Today's Odd Lots is a rare (nay, to this date unique) all-video edition. I dislike TV sufficiently so that that's a contrarian act all by itself.
To begin: We used to make
five-stick "popsicle bombs" on the fourth-grade playground, and compete to see whose bombs would toss sticks the farthest. (I actually devised a 4-stick bomb, but nobody seemed impressed. The technology has clearly advanced since 1961.) Anyway: Here's a linearly detonating, 2,250-stick popsicle bomb, and it is indeed a thing of beauty. While we're blowing things up, consider

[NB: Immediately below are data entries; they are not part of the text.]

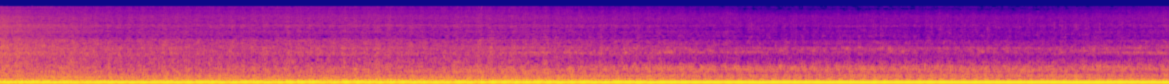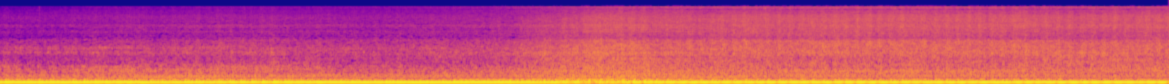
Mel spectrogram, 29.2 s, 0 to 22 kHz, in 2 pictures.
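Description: Chevrolet V8 engine of a customised 1953 Chevrolet idling steadily, a constant low hum. A little more hiss and rattle comes into the sound about three-quarters of the way through.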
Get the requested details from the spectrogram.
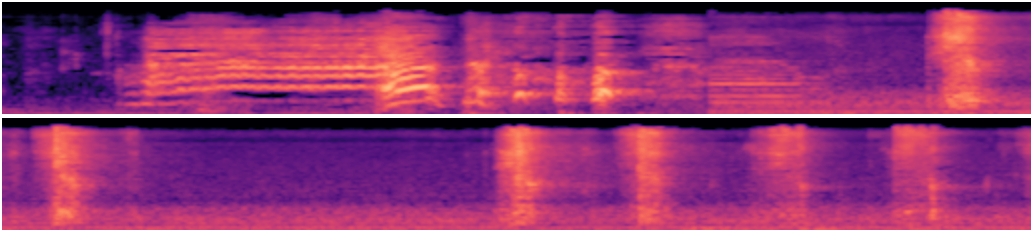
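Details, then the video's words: Angry domestic cats: a strained, harmonic-rich yowl rising and wavering over about two seconds, then sharp bursts of clatter and thumps against a low steady hum and light background music. "angry cats"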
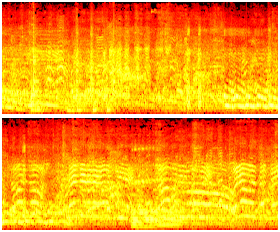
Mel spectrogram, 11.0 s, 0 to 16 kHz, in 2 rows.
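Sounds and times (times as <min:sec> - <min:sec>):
performers' loud overlapping voices: 0:00.0 - 0:11.0.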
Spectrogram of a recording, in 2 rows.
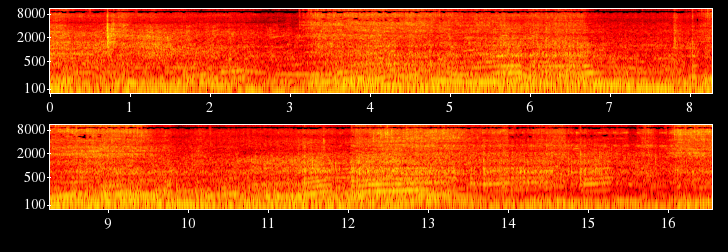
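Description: Several 1990s-and-newer demolition derby cars with engines revving hard at once, their pitches rising and falling as they accelerate and back into each other. Now and then there is a short crunch of a collision.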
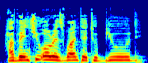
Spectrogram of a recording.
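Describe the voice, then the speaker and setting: A man voicing the playful, wise spirit of a small girl, speaking gently and earnestly. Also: high voice, fairly even intonation, moderate pace, voice pushed up, close to an everyday voice. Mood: gently chiding.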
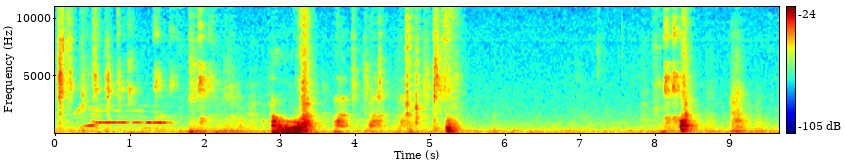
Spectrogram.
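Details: Cavalier King Charles Spaniel indoors on a kitchen camera on a cloudy Monday morning: a thin, steady high whine in the first seconds, then scattered knocks, thumps and clattering household noise with quiet gaps.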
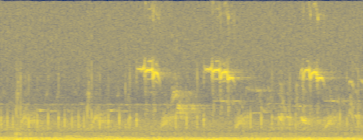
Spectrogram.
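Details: Common starling in courtship and mating: very high whistled notes and short slurred phrases interspersed with clicks and rattling chatter, over a continuous low background rumble.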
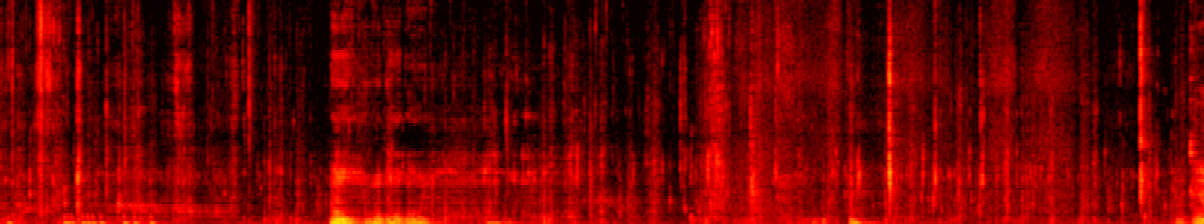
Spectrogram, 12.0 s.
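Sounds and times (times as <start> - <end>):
people chewing food: 0.0 - 12.0.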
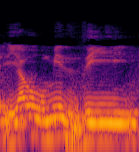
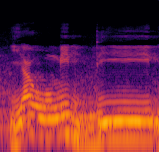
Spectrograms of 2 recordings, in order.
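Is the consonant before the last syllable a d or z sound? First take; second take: z; d. First: The final syllable begins with a z sound. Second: The final syllable begins with a d sound. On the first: The speaker calls it wrong. "Dia baca dal dengan za" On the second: The speaker calls it right. "Atau dal pada din"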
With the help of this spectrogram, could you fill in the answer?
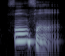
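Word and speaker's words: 先生: 그다음 애가 붙는 장음은 에죠. A라고 뚜박뚜박 있는 경우도 있습니다. 그래서 듣다 보면 A라고 할 때도 있고 에라고 할 때도 있습니다. 센세 센세.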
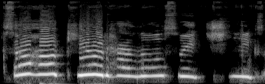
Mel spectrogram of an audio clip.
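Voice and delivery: high, slow cooing over something adorable; gushing over cute gift. Real, not acted.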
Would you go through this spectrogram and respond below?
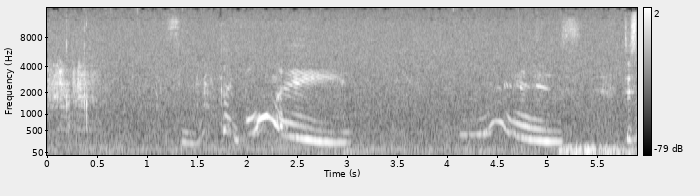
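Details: Black tri male Australian Shepherd puppy, six and a half weeks old, at a farm in Talala, Oklahoma; two drawn-out falling whines with a rising onset, separated by a pause, with a person's voice at the start.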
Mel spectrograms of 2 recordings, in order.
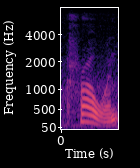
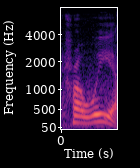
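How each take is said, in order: First: The name ends with an n sound. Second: The name ends with a vowel sound. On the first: The speaker calls it wrong. "It's not Crowan" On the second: The speaker calls it right. "it's Crowea"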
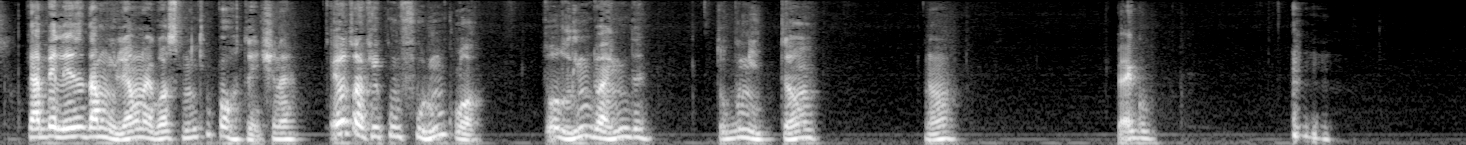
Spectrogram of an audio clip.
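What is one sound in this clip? A young man talks close to a microphone in a casual, expressive way.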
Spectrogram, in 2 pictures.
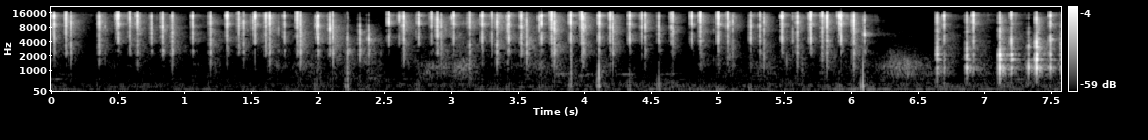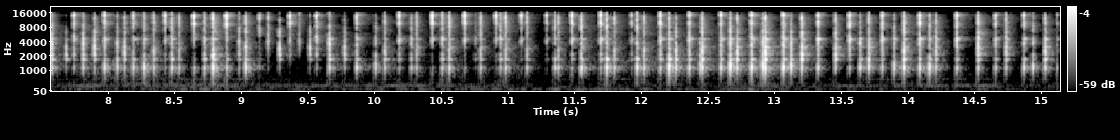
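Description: Long acrylic nails tap rapidly on the glass side of a medium glass jar partly filled with honey, making a dense run of sharp, bright clicks. After a brief pause, the nails tap and scratch the jar's screw-on metal lid, giving a brighter, more continuous stream of clicks and scraping. There is almost no low end and no ring after each tap.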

this unfortunate attempt to demolish what appears to be an apartment building molded of solid concrete. They should feel fortunate that the building had not been erected on even a mild slope, or it would simply have rolled down the hill until it struck something bigger and denser than it was. (Thanks to Pete Albrecht for the link.) I guess if you're going to blow a demolition,

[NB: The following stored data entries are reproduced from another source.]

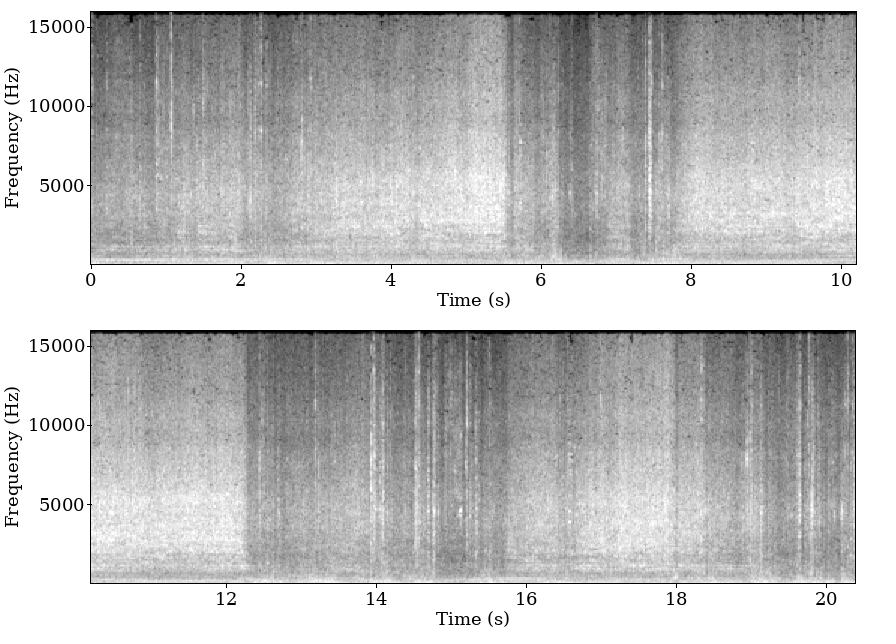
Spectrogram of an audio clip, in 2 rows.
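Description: Toyota Land Cruiser 80 off-road vehicle's engine running under load, its pitch rising and falling several times as it revs up and eases off.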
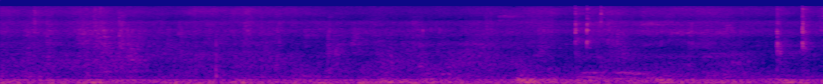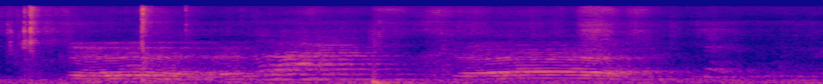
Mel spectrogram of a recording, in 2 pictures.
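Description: Actors' voices making two drawn-out, wavering animal-like calls about halfway through, with a single thump between them, over a steady low room hum.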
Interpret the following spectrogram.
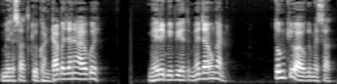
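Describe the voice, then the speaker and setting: A woman voicing a grown married man in a comedy cartoon whose wife has left him, snapping back with quick complaints. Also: medium pitch, animated, dark tone, close to an everyday voice. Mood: irritated. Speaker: cartoon character.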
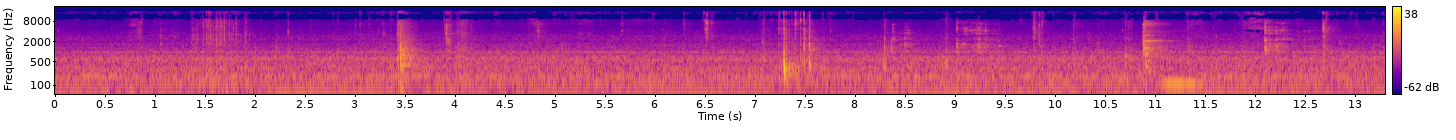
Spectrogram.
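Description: Someone eating rice by hand from a plate: quiet chewing and mouth noises with a few short sharp clicks and taps scattered through, the loudest about seven seconds in.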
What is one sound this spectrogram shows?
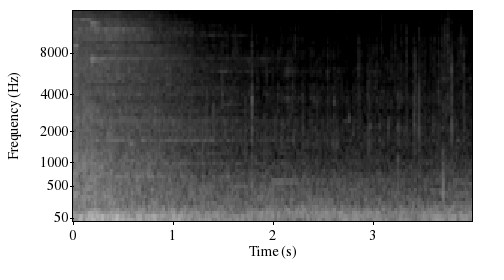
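A magic portal hums and crackles, then fades.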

do it this way. Then you either buy more dynamite, or advertise it as a tourist attraction. And this may be the most amazing video clip I've seen in
years: An Atlas booster breaking the sound barrier at just about the altitude where ice crystals responsible for sundogs form. Watch what happens to the sundog! (Thanks to Mary Lynn Johnson for the link.) Admittedly this is a hybrid, but don't miss the video if you're a train freak.
That double-stacked consist is 18,000 feet long, propelled by what is essentially a local-area network of nine computer-controlled diesel-electric locomotives distributed evenly among the cars and operated by one guy in the cab of the lead engine. (Thanks to Bruce Baker for the link.)